## [Saved entries]
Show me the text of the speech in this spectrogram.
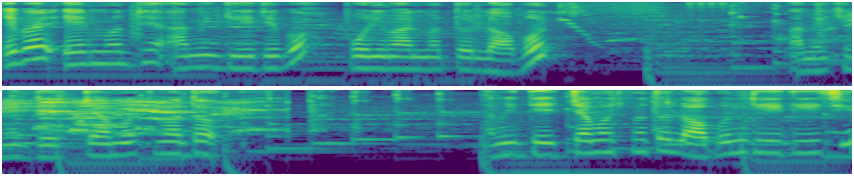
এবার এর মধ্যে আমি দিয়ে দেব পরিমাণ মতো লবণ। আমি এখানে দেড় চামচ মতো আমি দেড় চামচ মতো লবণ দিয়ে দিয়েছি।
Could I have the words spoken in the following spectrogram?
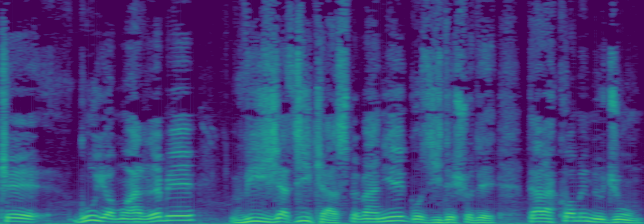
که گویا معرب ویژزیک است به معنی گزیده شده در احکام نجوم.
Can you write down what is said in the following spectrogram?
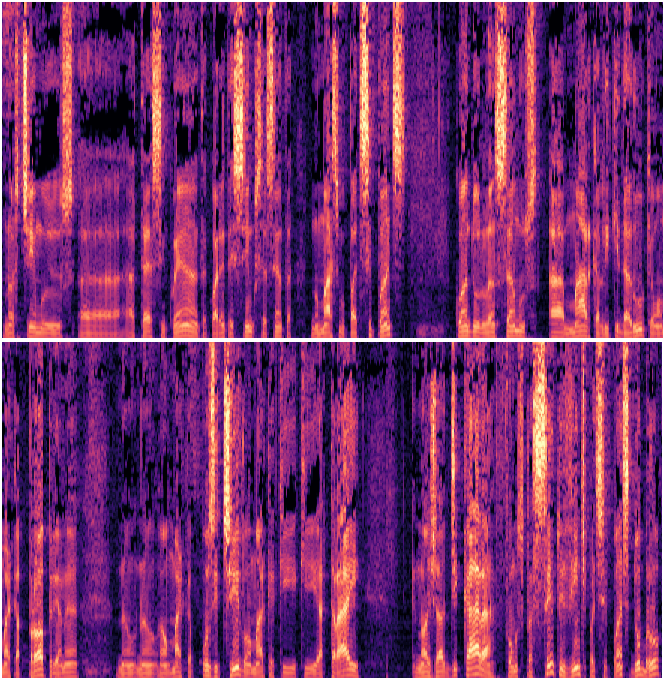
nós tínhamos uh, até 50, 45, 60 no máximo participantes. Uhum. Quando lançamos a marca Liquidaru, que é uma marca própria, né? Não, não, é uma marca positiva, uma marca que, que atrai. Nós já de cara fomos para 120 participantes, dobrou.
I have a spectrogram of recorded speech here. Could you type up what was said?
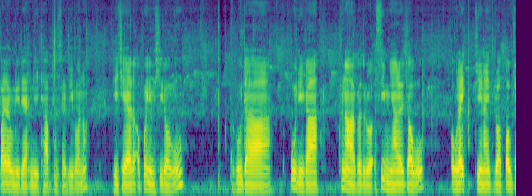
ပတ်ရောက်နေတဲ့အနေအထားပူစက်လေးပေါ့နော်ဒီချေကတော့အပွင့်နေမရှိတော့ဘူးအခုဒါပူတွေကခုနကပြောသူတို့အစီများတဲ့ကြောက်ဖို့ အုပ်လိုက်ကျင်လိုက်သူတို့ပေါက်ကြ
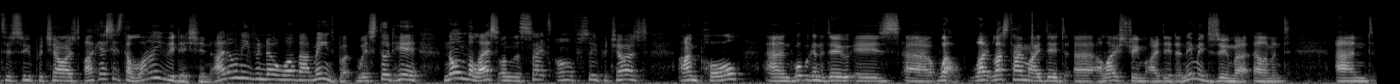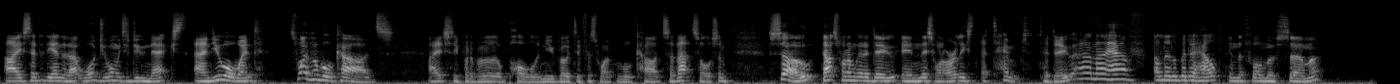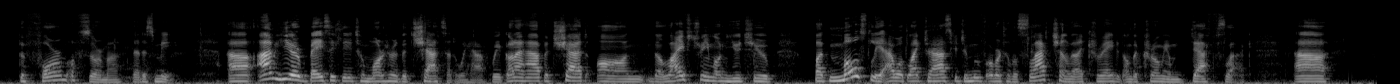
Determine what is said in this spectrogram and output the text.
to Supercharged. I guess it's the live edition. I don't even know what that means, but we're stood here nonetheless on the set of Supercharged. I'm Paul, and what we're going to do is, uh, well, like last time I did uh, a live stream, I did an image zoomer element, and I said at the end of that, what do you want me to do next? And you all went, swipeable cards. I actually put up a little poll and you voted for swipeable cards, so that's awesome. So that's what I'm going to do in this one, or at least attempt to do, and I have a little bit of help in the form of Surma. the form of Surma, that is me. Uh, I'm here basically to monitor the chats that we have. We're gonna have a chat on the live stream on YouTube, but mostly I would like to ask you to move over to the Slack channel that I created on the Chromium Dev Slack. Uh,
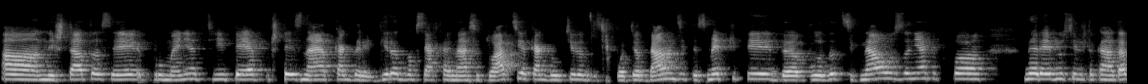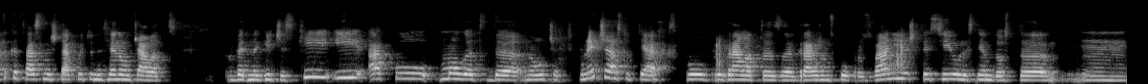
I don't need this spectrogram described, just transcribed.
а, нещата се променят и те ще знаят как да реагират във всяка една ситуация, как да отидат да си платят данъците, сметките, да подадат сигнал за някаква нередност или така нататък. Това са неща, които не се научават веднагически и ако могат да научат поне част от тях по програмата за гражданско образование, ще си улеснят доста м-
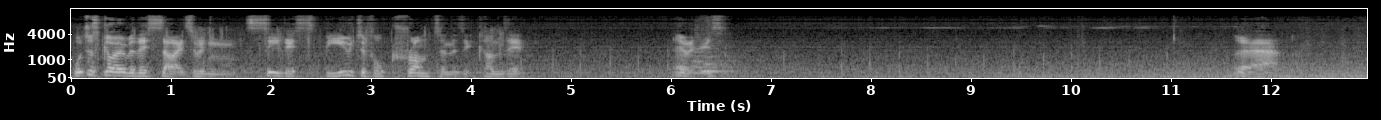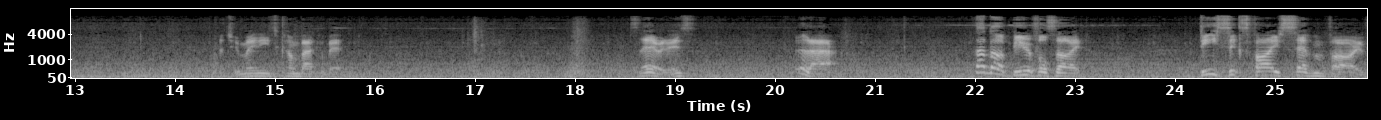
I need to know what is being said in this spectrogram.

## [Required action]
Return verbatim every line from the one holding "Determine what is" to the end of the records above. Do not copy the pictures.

## [Result of the exercise]
Determine what is said in this spectrogram and output the text.
to Supercharged. I guess it's the live edition. I don't even know what that means, but we're stood here nonetheless on the set of Supercharged. I'm Paul, and what we're going to do is, uh, well, like last time I did uh, a live stream, I did an image zoomer element, and I said at the end of that, what do you want me to do next? And you all went, swipeable cards. I actually put up a little poll and you voted for swipeable cards, so that's awesome. So that's what I'm going to do in this one, or at least attempt to do, and I have a little bit of help in the form of Surma. the form of Surma, that is me. Uh, I'm here basically to monitor the chats that we have. We're gonna have a chat on the live stream on YouTube, but mostly I would like to ask you to move over to the Slack channel that I created on the Chromium Dev Slack. Uh,
I don't need this spectrogram described, just transcribed.
а, нещата се променят и те ще знаят как да реагират във всяка една ситуация, как да отидат да си платят данъците, сметките, да подадат сигнал за някаква нередност или така нататък. Това са неща, които не се научават веднагически и ако могат да научат поне част от тях по програмата за гражданско образование, ще си улеснят доста м-
I need to know what is being said in this spectrogram.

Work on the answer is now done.